WHAT'S A CEO WORTH--AND WHEN?
In your recent article "CEO pay: Ready for takeoff" (Special Report, Apr. 24), you offer two yardsticks for measuring the compensation of top executives, one relating to how good a job the boss did for shareholders and the other to how well the boss did for the company.
Many in the finance industry would argue that the only meaningful way to judge company performance is based on the returns provided to shareholders and that it is in fact dangerous to judge the performance of companies based on traditional accounting measures such as return on equity. The reason this practice is dangerous is that accounting measures fail to consistently indicate the actual health and value of companies.

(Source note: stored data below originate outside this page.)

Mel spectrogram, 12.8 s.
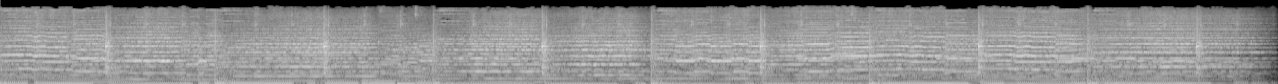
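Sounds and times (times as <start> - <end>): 
instrumental music: 0.0 - 12.7.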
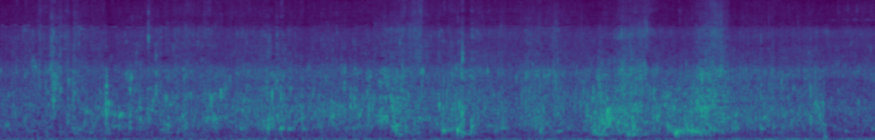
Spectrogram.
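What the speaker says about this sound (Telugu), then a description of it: "మేము మా చేనికి వెళ్ళాలంటే నాలుగు నదులు దాటిపోవాలి" River water swirls and splashes steadily as people wade across a river on the way to a farm field, a continuous rushing wash with louder surges near the end and no voices.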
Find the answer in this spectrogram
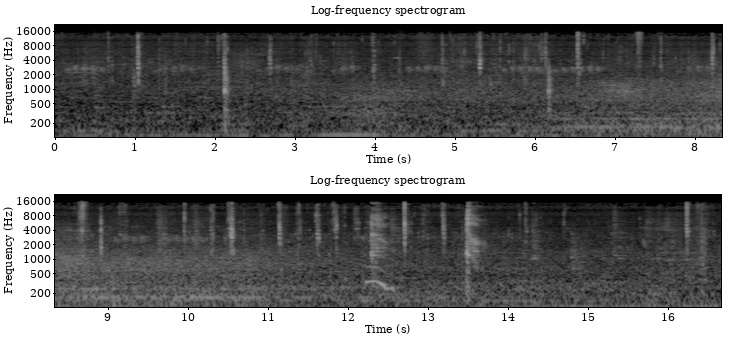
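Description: Chewing and crunching on cooked chicken feet, heard as scattered small sharp clicks. A low hum swells through the middle and fades near the end, and a brief falling sound comes about twelve seconds in.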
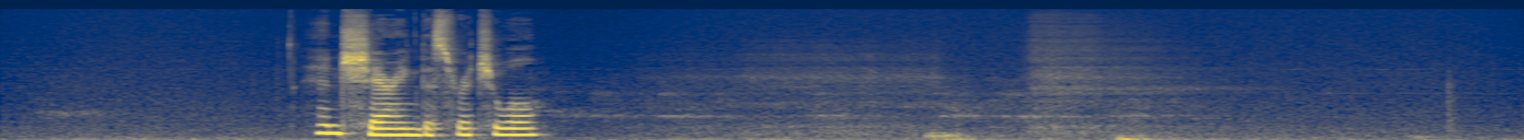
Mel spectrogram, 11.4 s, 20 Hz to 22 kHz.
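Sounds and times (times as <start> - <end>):
faint low rumbling: 0.9 - 11.4
speech: 2.4 - 4.2
deep breathy exhale during a breathwork exercise: 4.7 - 9.8.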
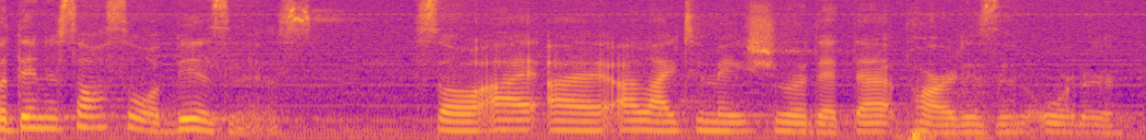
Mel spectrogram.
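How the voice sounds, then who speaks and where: A woman at a fairly low pitch and moderate pace with a slight Indiana accent and ordinary pitch variation, with audible room echo and music in the background. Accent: slight Gary, Indiana. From Gary, Indiana, US Midwest. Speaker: actress. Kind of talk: interview.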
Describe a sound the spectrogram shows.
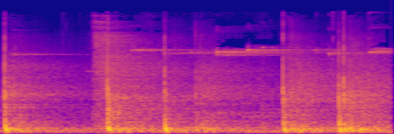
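A basketball bounces on a hard court floor, echoing in a large hall.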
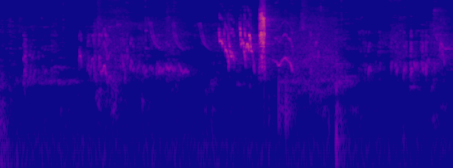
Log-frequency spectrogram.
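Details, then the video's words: Chirping Australian budgerigar giving soft, wavering warbles that build into a louder squeaky, buzzy burst before trailing into quieter twitter, with one faint low knock. "Australian beautiful birds sound 😍 budgie chirping sound"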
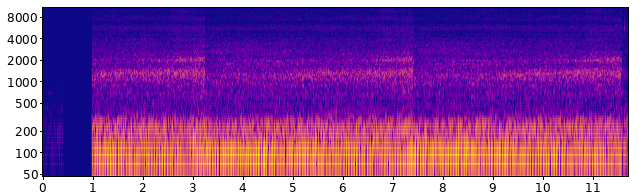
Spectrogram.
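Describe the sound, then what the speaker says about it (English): A Ford Thunderbird engine idles in a deep, steady rumble that starts abruptly after a moment of silence and holds for about ten seconds with little change. "The sound this engine makes from this Thunderbird is just amazing."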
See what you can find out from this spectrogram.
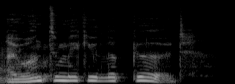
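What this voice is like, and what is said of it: Put-on Nosferatu-style vampire accent. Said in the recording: “that's not the right accent. ... He's not like a like Armenian mobster. ... I'm going for Nosferatu”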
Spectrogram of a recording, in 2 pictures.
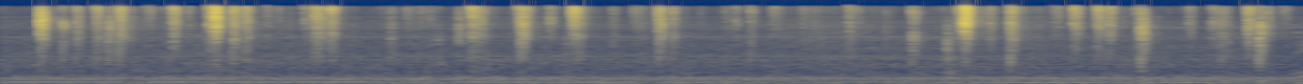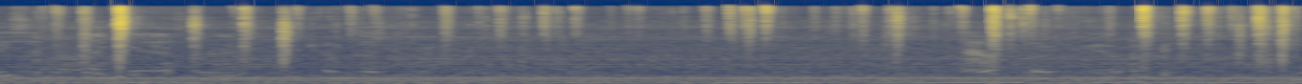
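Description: Campfire of dry grass and sticks crackling, with irregular sharp snaps and pops throughout, over a steady low hum.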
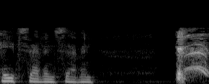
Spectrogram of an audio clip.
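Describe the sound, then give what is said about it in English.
A man clears his throat during a radio pet and animal call-in show, in three quick, gravelly voiced bursts, then a brief pause before a louder, harsher rasp at the end. “877, got a frog in my throat.”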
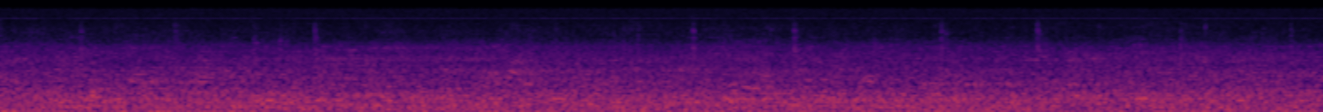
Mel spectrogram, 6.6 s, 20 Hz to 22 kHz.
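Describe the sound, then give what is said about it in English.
A steady, dense murmur of many indistinct voices fills the large echoing Moynihan Train Hall, a continuous hubbub from a crowd of about 1,000 people downstairs milling about waiting for trains, with no single speaker standing out. “But I just want to play some of the ambient noise of the crowd downstairs.”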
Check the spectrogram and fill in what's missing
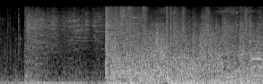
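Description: Sharp blast from a stinger grenade or beanbag shot in a non-lethal co-op tactical shooter, bursting loudly about a second in and leaving a dense, sustained roar behind it.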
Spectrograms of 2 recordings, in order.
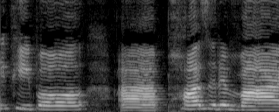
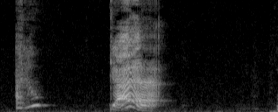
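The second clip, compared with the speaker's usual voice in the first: play-acted, slow, high, very drawn-out, swooping bafflement; 8 semitones higher, 3 dB quieter than usual. Retelling what a girl in a parking garage said: imitating a dumbfounded girl. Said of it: "literally in that voice".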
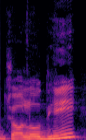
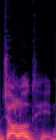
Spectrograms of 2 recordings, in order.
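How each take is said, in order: First: জলধি said as jo-lo-dhi, an o sound after the l, rising at the end; teacher modelling জলধি as jo-lo-dhi; careful pronunciation. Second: জলধি said as jo-lo-dhi, o after the l, aspirated dh, falling at the end; teacher settling on জলধি as jo-lo-dho, falling; careful pronunciation. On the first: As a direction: spell out জলধি slowly with o after l, ending on a rise. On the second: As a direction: say জলধি with an o after l and a breathy dh, closing on a fall. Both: Shown as a demonstration. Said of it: "লয়ের সাথে একটা ওকার আসে উচ্চারণ".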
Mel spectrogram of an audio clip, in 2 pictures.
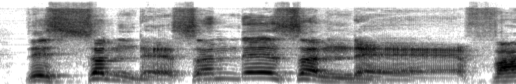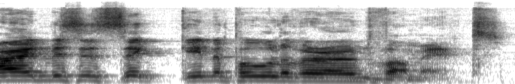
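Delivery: high-pitched hype-man advert voice; mock event announcer. Streamer parodies an event promo about Missus Sick, hyped announcer voice.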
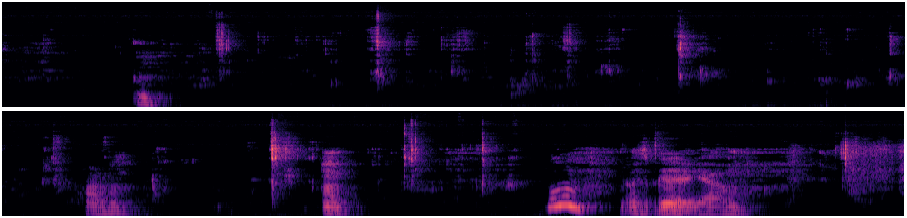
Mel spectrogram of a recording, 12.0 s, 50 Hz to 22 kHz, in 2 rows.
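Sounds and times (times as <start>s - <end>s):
chewing fried fish: 1.2s - 9.7s, 10.3s - 12.0s
wet mouth clicks and lip smacks: 1.3s - 9.5s.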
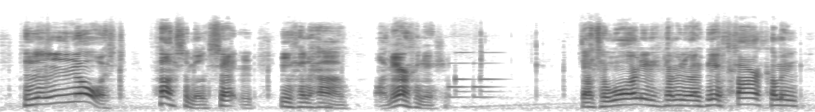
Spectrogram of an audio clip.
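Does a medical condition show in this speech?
Yes: mouth cancer; speech changed by cancer.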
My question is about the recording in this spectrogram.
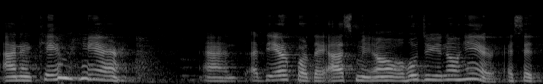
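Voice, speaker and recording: Sharing her immigrant experience on a panel, a middle-aged woman with an Arabic accent tells personal stories to the audience. She has a lowish voice and keeps a moderate pace.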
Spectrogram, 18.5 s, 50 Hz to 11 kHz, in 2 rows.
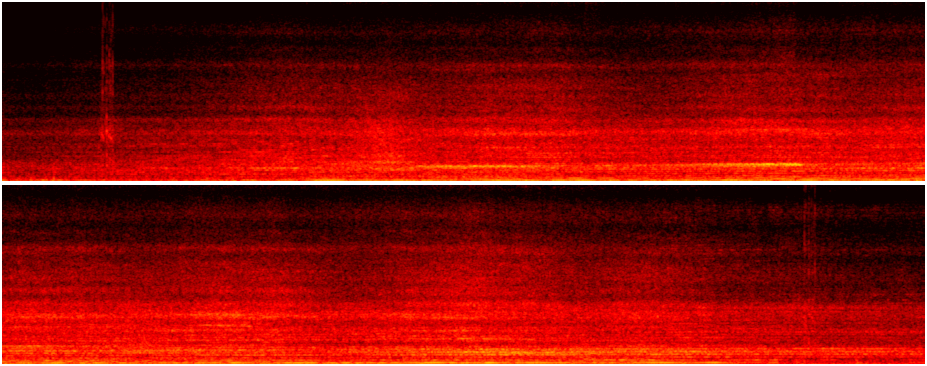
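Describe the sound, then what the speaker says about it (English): Class 323 electric trains pass through Duddeston railway station, a moderate rolling rumble with a steady low whine that swells and fades over the pass, heard without talk. "Next to pass through the station is 323-212 and 323-207"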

At the end of the day, I am investing in management's ability to generate an appropriate return on my investment, which can only be measured according to the shareholder returns (i.e., dividends and capital gains) that I receive. It is only appropriate, therefore, that the executives should be paid according to how well they perform for me and for the other owners of the company.
Wanchai, Hong Kong
How refreshing it was to read about Cabletron Systems Inc.'s President S. Robert Levine and Chairman Craig R. Benson, who take annual salaries of $52,000 a year. In light of the company's profits increasing 36%, to $810.7 million, these salaries are even more extraordinary. But here's the best part. Benson says: "Most of our compensation comes when we build the stock price up." What a unique concept. It boggles the mind to wonder what would happen if all major companies based their executive compensation on this simple proposition.
Gary W. Priester
Black Point, Calif.
Are you serious about the story of Cabletron executives bucking the high executive pay trend? They may only be paid $52,000, but how many people own $927 million worth of stock? Their disgust with out-of-control executive pay is at the very least hypocritical. The two are seen as valiant do-gooders for taking so little pay, yet Mr. Levine has the ability to write a $70,000 personal check. On closer examination, their low pay has less to do with some noble cause and is more likely linked to their huge bank balances accumulated from the sale of $500 million worth of stock.